- [Rassamakin and Nikolova 2008] ^ Rassamakin, Yuri Ya., and Alla V. Nikolova. 2008. Carpathian Imports in the Graves of the Yamnaya Culture on the Lower Dnieper. Some Problems of Chronology and Connections in the Black Sea Steppes During the Early Bronze Age. Edited by F. Bertemes and A. Furtwängler, Import and Imitation in Archaeology. Langenweissbach: Beier & Beran.
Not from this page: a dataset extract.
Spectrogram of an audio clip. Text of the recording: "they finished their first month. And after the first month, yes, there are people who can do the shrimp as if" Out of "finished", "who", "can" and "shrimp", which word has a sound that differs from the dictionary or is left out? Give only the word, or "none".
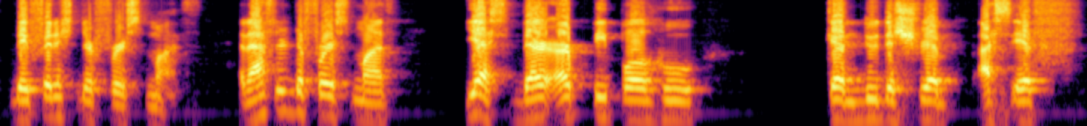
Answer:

- [Robb 2009] ^ Robb, John. 2009. People of Stone: Stelae, Personhood, and Society in Prehistoric Europe. Journal of Archaeological Method and Theory 16 (3):162-183.
- [Sjogren, Price, and Kristiansen 2016] ^ Sjogren, K. G., T. D. Price, and K. Kristiansen. 2016. Diet and Mobility in the Corded Ware of Central Europe. PLoS One 11 (5):e0155083.